‘47 Meters Down: Uncaged’ Treads in Shallow Water
Director Johannes Roberts follows up his surprise 2017 shark-attack hit “47 Meters Down” with a lackluster and by-the-numbers sequel. “47 Meters Down: Uncaged” focuses on stepsisters, Sasha (Corinne Fox) and Mia (Sophie Nélisse), who attend an international girls school in Mexico’s Yucatán Peninsula. They’re having trouble getting along so archaeologist papa Grant (John Corbett), who has just discovered a labyrinth of underwater caves, suggests they take a glass-bottom boat tour to see great white sharks in their natural habitat, so they can bond.
Of course, they ditch that idea to go with friends Alexa (Brianne Tju) and Nicole (Sistine Rose Stallone) to go to a hidden pool in the middle of the jungle, and which just happens to be the back entrance to the caverns their father has just unearthed. Naturally, there is a ton of scuba gear floating on a raft awaiting the arrival of archaeologists. And, naturally, the girls take this as a sign to dive down to the caves, only to discover that they are actually catacombs. Bookish Mia explains that they were built by the Mayans as burial caves to hide from invading conquistadors, and rising sea levels have put them all underwater. They’re not the only ones who have found the place: blind sharks, navigating just by sound, are there and they are hungry.
It’s a silly and hard-to-swallow premise, and Roberts doesn’t sell it either as the hard thriller he seems to think it is or the camp fest it could be. The original was a taut, fairly believable thriller about two friends fighting for their lives underwater, and while it would never live up to the likes of “Jaws,” it also wasn’t trying to. It knew what it was and had a good time with it, and audiences were into it, helping it gross $44 million on a $5.5 million budget in the United States alone. In the ’90s, “Uncaged” would be a direct-to-DVD sequel to what was already a B movie dressed up as an A movie. Roberts did the same with “The Strangers: Prey at Night,” the sequel to Brian Bertino’s unrelenting “The Strangers.”
There appears to be no connection to the original aside from the name, and the girls aren’t even 47 meters under. It borrows heavily from better films, like “Turistas,” using air pockets to breathe inside the tunnels once their air starts running out, and “The Descent,” with female divers, a tunnel collapse trapping our heroines, claustrophobia and panic once fear sets in, and blind killers in the sharks a la the crawlers in Neil Marshall’s spelunking classic.
What’s more, aside from the two lead characters, who are drawn only in the broadest strokes themselves, we hardly get to know any of the other characters, an aspersion cast at many slasher films.
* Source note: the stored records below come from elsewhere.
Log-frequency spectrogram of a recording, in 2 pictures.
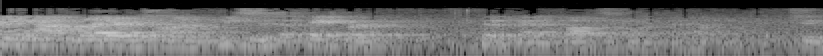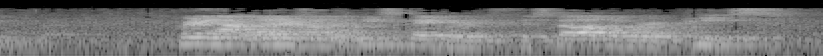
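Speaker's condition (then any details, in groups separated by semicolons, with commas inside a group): No condition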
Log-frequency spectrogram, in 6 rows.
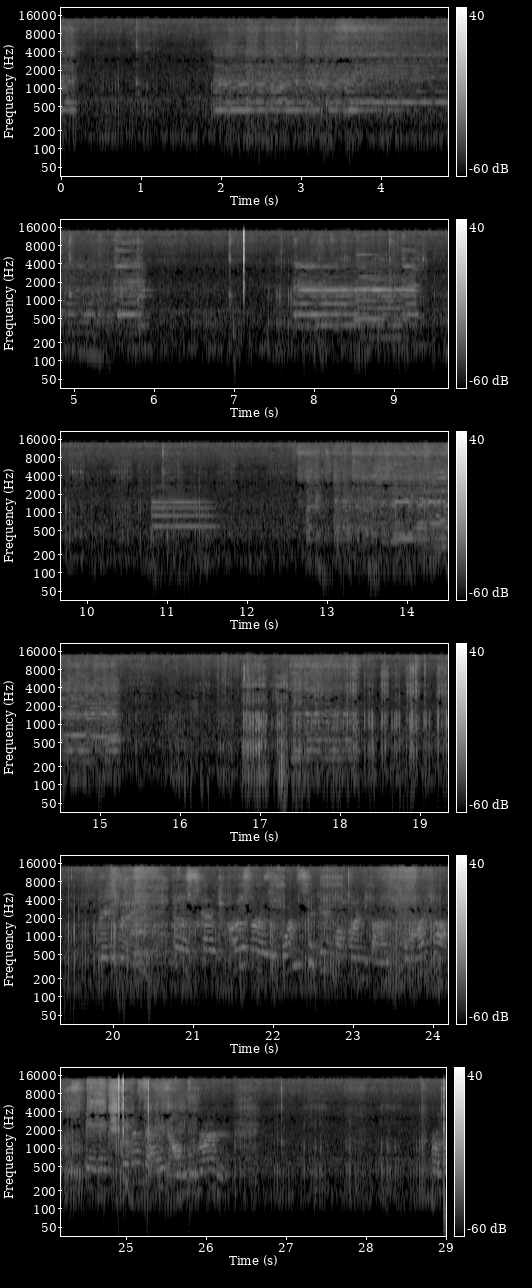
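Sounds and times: cat purring: 7.3s - 29.0s.

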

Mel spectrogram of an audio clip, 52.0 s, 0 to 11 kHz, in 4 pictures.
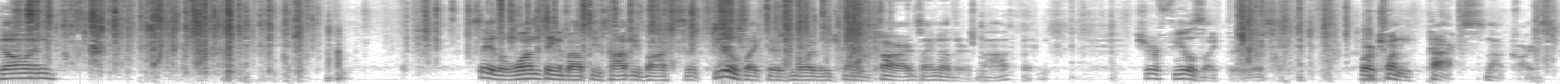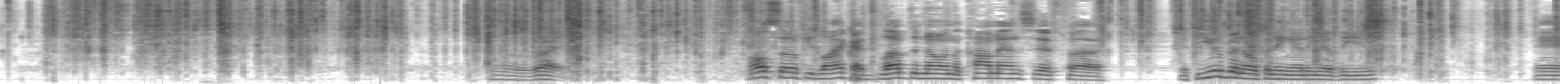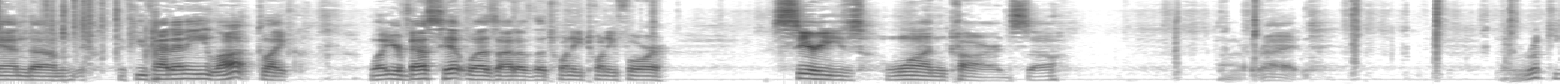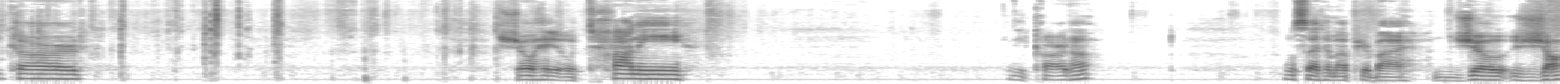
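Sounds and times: foil wrapper crinkling: 0.0s - 7.6s, 10.3s - 11.6s, 12.6s - 20.5s, 21.8s - 27.4s
handling trading cards: 0.0s - 9.4s, 10.2s - 11.8s, 12.4s - 21.0s, 21.8s - 27.5s, 35.6s - 43.2s.

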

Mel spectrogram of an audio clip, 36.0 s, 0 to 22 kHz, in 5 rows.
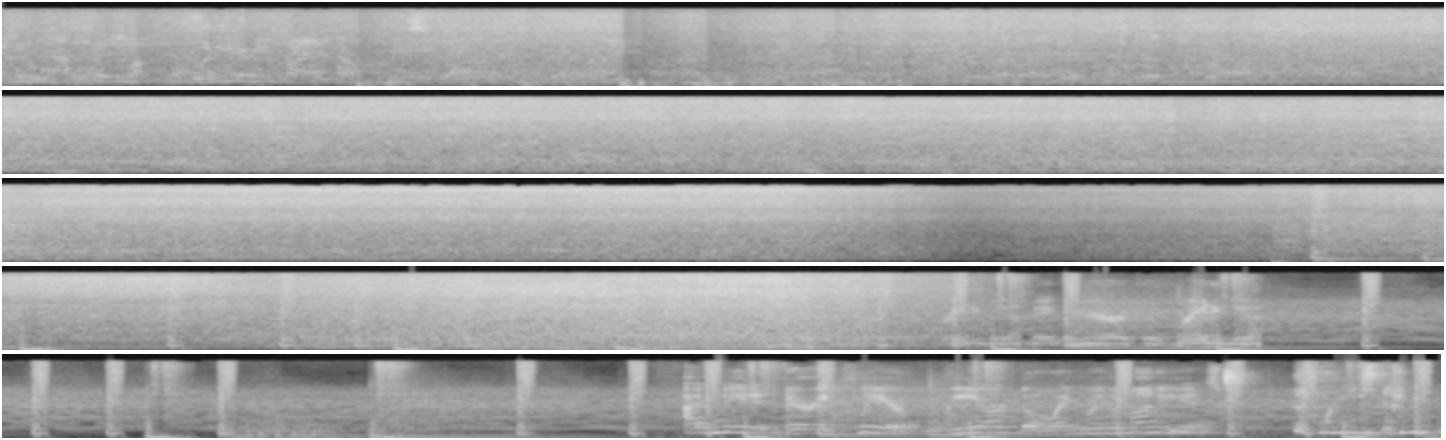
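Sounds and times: loud steady rushing noise: 0.0s - 36.0s
music with bass beat: 20.8s - 36.0s
indistinct voices: 22.8s - 28.0s.

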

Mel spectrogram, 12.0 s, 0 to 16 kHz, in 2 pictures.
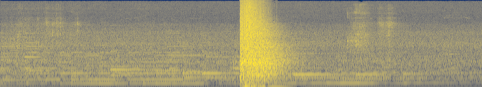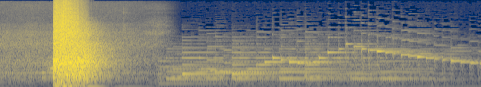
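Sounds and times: piano notes: 0.0s - 5.6s, 8.1s - 12.0s
slow soft music: 0.0s - 6.6s, 8.0s - 12.0s
rifle volleys with echo: 3.0s - 3.8s, 6.7s - 7.7s.

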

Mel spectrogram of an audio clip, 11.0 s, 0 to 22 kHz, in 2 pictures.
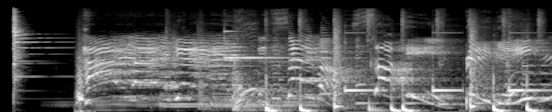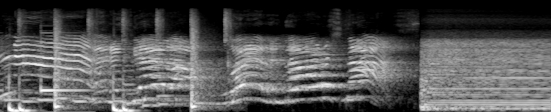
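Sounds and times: ringing clang: 0.1s - 0.8s
busy intro jingle: 1.0s - 7.1s.

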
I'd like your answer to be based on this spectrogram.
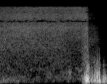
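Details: Mechanical ventilator breath cycles heard behind a man speaking on a podcast; he identifies the noise as his ventilator.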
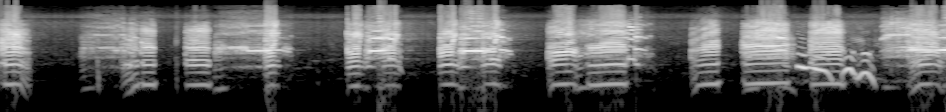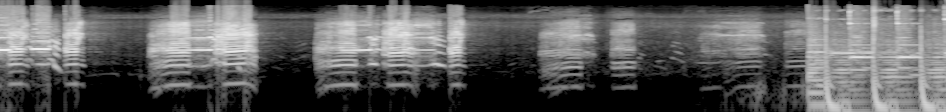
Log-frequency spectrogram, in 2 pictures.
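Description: Domestic geese honking: loud, repeated calls one after another with short silent gaps, fainter near the end.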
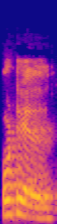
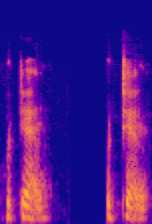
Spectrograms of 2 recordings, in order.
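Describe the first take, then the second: First: Hotel loud on the first syllable, H weak; Hotel with a loud front stress; wrong stress. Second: Hotel with stress on the second syllable; light first syllable in hotel, weight on TEL; correct stress. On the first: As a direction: say Hotel as O-tel, punched. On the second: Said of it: "That's exactly how you pronounce it". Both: Shown as a demonstration.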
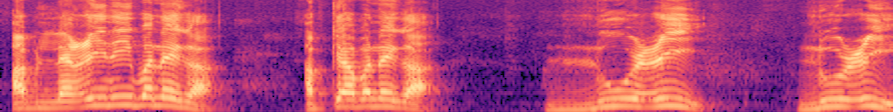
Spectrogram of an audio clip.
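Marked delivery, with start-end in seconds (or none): 2.7-4.5 higher "लुई" with u in the first syllable; joined-sound demo. Shown as a demonstration. Teacher showing lu is carried over, higher sustained "लुई". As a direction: join "लू" and "ई" into "लुई". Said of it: "क्योंकि आपने लू पढ़ा है".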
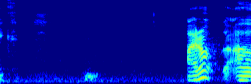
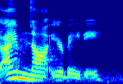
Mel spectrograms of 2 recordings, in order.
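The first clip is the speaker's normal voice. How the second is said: ordinary talk, nothing marked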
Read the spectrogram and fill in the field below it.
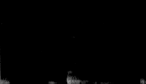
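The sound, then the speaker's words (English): Faint, dry rubbing of vine charcoal dragged sideways across a sheet of paper, drawn with the side of the charcoal to cover the entire sheet, a soft papery hiss broken by a few muffled bumps as the strokes change, with no voices. “It's very efficient, and the first thing I do is I cover the entire sheet of paper with vine charcoal, drawing with the side.”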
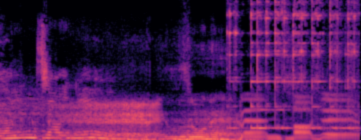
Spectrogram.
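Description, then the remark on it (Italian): A voice talks during a live radio broadcast from a studio, then a loud jumble of cowbells breaks out, metallic clanks ringing and overlapping rapidly for the last second or so. “non puoi tornare in diretta e cominciare a fare casino con le campane.”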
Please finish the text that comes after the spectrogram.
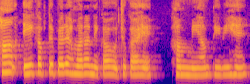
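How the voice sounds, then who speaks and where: A woman's voice: on the high side, level tone, creaky, mellow. A woman voicing a remorseful young runaway daughter, tearful and defensive on a phone call.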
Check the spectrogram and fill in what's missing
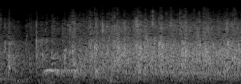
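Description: A concert hall crowd at a high school band performance breaks into applause, a brief dip then a swell into sustained, dense clapping from many hands.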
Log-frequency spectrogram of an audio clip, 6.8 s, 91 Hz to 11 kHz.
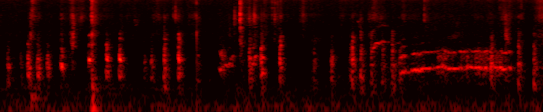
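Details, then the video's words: Young rooster recorded in February 2021 gives a series of short clucks, then a drawn-out, steady, harmonic crow lasting over a second near the end, with faint background rustling. "Young rooster"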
But there are good examples of the genre where that isn’t true, such as “Halloween,” “Scream,” and the aforementioned “The Descent.” Some of the supporting characters have hardly any screen time at all and then bam. They’re gone. This makes for zero suspense and zero surprises of who will survive.
The actors are saddled with banal dialogue, and they speak it with no conviction. They’re bland to the point of being interchangeable despite how they look, and that becomes an even bigger problem once they’re underwater and they’re wearing masks. And considering the sharks can detect them by sound, they sure are loud even in the quietest moments.
Another issue is that, while gore is not necessary to make an effective horror film, cutting away just before something happens doesn’t work either unless the editing is just right. “Uncaged” often cuts just as something is about to happen, dampening its effectiveness
That said, the cinematography by Mark Silk is so crisp and so vibrant, you can practically feel the lushness of the jungle. He makes the underwater caverns spooky, and there are some shocking moments and genuine scares, things audiences won’t see coming. They would just land a little harder if Roberts’ story and direction were stronger.
“47 Meters Down: Uncaged” opens Aug. 16 in theaters nationwide.